“If this increase were passed on equally between the agri-food industries, the intermediaries and the final consumer, the agri-food industries would see a 2.6% drop in their added value, the intermediaries (carriers, distributors) would see their margins fall by 1 .7% and consumers would see the price of food increased by 0.7%”, estimates the think tank.

But the consulting firm also insists on the need to diversify the sources of income for producers, by several means. First of all, the integration of the processing stage on the farm, thanks to the establishment of small production tools such as fruit and vegetable micro-canneries or yogurts, possibly pooled, making it possible to capture more large part of the added value of the products. Then, by the production of energy (solar, wind, from methanization), by the development of payment systems for environmental services, or by the multiplication of offers of farm stays to individuals or companies.

“Productive relationships” too often ignored

Another source of resilience highlighted concerns a better distribution of food processing on the territory, in order to bring it closer to the places of production and make it more efficient in the face of local demand.

An objective that requires better knowledge of the local fabric by processors, new contractual relationships with producers, a review of local logistics including digital…

In order to increase the local offer, Utopies also recalls the need to better exploit “productive relationships”: skills or technologies already used locally and close to those sought in the sectors that we want to develop.

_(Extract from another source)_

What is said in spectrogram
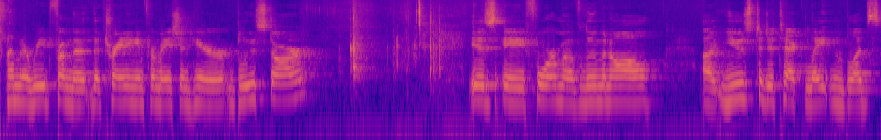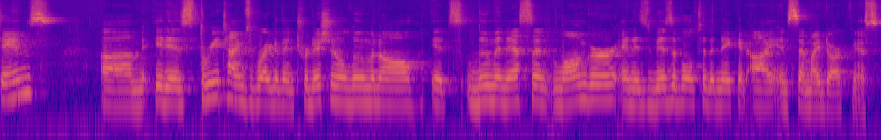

Available resources too often ignored because of the compartmentalization between sectors.

The think tank suggests mobilizing local companies with the know-how to develop new productions, in particular by facilitating their access to production tools; encourage local collaboration and pooling; to promote the emergence of projects that promote local resources, including co-products and waste.

“A formidable political and civic challenge”

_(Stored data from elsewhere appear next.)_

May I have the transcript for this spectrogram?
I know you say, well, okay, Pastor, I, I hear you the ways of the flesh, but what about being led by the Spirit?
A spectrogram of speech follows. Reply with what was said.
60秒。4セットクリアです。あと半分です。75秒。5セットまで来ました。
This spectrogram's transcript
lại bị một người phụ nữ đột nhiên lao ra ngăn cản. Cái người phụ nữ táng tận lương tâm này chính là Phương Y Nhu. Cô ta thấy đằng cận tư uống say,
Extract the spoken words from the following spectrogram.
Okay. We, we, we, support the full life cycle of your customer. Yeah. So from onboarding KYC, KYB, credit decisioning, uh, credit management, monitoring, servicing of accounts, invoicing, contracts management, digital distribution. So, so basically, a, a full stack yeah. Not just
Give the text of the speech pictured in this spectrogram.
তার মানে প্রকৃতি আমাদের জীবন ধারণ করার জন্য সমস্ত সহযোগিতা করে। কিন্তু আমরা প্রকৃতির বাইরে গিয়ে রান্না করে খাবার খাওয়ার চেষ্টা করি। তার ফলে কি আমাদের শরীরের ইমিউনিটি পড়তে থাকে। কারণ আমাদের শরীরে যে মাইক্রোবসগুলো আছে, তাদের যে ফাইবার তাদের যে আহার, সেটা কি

Finally, increasing resilience also involves innovating, to accelerate the adaptation of sectors to the ecological and climatic challenge, in particular by diversifying both production and consumption. And for good reason: for example, each increase of one degree in global temperature would reduce wheat yields by 6%. Utopies appeals to the creativity of agri-food actors, but also encourages the development of dynamics of pooling flows by areas of activity.

“(…) the food issue, more than any other, will require work both in the fields of planning (agricultural strategy, investment in industrial and logistical infrastructure…), innovation (resilience of seeds, sobriety of processes, decarbonization of the food supply), regulation (integration of environmental externalities into accounting frameworks, carbon taxation), and behavior change (capacity of downstream to collaborate with the agricultural upstream, construction of a fair price, evolution of purchasing practices and composition of the plate)”, summarizes Utopies.

“The integration of negative and positive externalities – such as the value of the premises for the consumer – can in particular have a radical effect on prices, and thus on the choices of consumers and distributors”, hopes Annabelle Richard, author of the study.

“In this, food resilience is a complex and fascinating issue, which carries with it all the societal challenges of the 21st century. It is also, well beyond the simple technical question to which it is sometimes reduced, a formidable political and citizen”, concludes the firm.